▲ Adapted relative ranking of the fourth industrial revolution. Provided by UBS white paper.
Meanwhile, Japan has pursued industrial robots as its main strategy. The government plans to come up with AI (Artificial Intelligence)-equipped robots that are capable of communicating with each other over the internet. Robots have found their way into the automobile and electronics industry and are expected to be used in agriculture, construction, medicine and nursing care. According to the Japan Times, the Japanese government plans to use more robots as the size of the working population dwindles, with people aged 65 and older estimated to account for 40 percent of the nation in 2065.
Earlier this year, the Swiss global bank UBS AG ranked countries according to how it thinks they will perform in the upcoming industrial revolution. Some of the criteria it took into account were labor structure flexibility, legal protections, and education level. The U.S., Japan, and Germany ranked 5th, 12th and 13th respectively. As things look right now, it seems that developed countries are going to lead the change as always, which could widen the income inequality gap between countries. Korea was ranked 25th out of 45 countries, which is not a particularly satisfying result— labor structure flexibility and legal protections were the two criteria in which it scored especially low.
Nonetheless, Professor Shin presented an optimistic view. “We may not possess a factory like the one in Germany, but we have Posco, Samsung Electronics Xi’an and Kia’s Slovakia Zilina Plant that are all working towards the Fourth Industrial Revolution. We may be slightly behind, but we will catch up soon,” said Shin. Additionally, President Park Geun-hye explained in the fifth ministerial meeting for regulatory reform the government aims to ease restrictions for information and communication technology (ICT) industries. Fewer regulations will also apply to the finance, medical and education sectors, with hospitals now able to save their patients’ medical records in cloud storage. Finally, it will allow more public organizations to have access to big data services.
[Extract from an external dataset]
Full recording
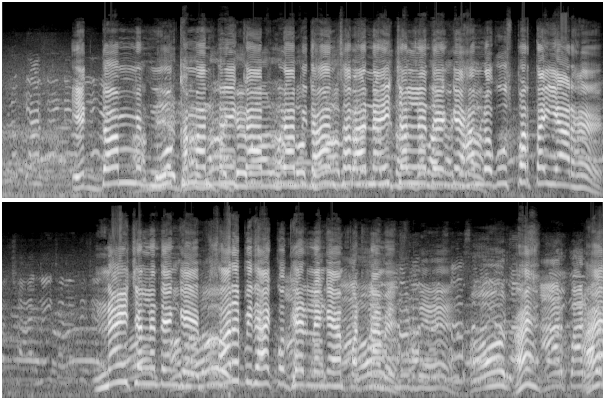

▲ Professor Shin Ho Jung explains his thoughts on the Fourth Industrial Revolution. Photographed by Kim Ji Won.
As with the previous industrial revolutions, the newest industrial revolution is likely to lead to several economic disruptions. It is not yet clear how machine-to-machine systems will replace human labor. Whereas the new industrial revolution will be beneficial for countries with low birth rates, it could be a threat in countries where unemployment is a serious issue. Privacy is another concern. Since everything is connected to the internet, companies are vulnerable to cyber attacks. In order to encourage people to come up with intelligent machines and ideas, tight security is critical.
Despite the setbacks, many people are thrilled about the new industrial revolution as they believe that the manufacturing process will improve the quality of living. Although Korea may have received a low score for its preparation, it should not worry too much as Professor Shin explained. Korea just has its own way of adjusting to the new environment and will demonstrate its ability in the near future. Hopefully, as a result, it will stand shoulder to shoulder with other major developed countries.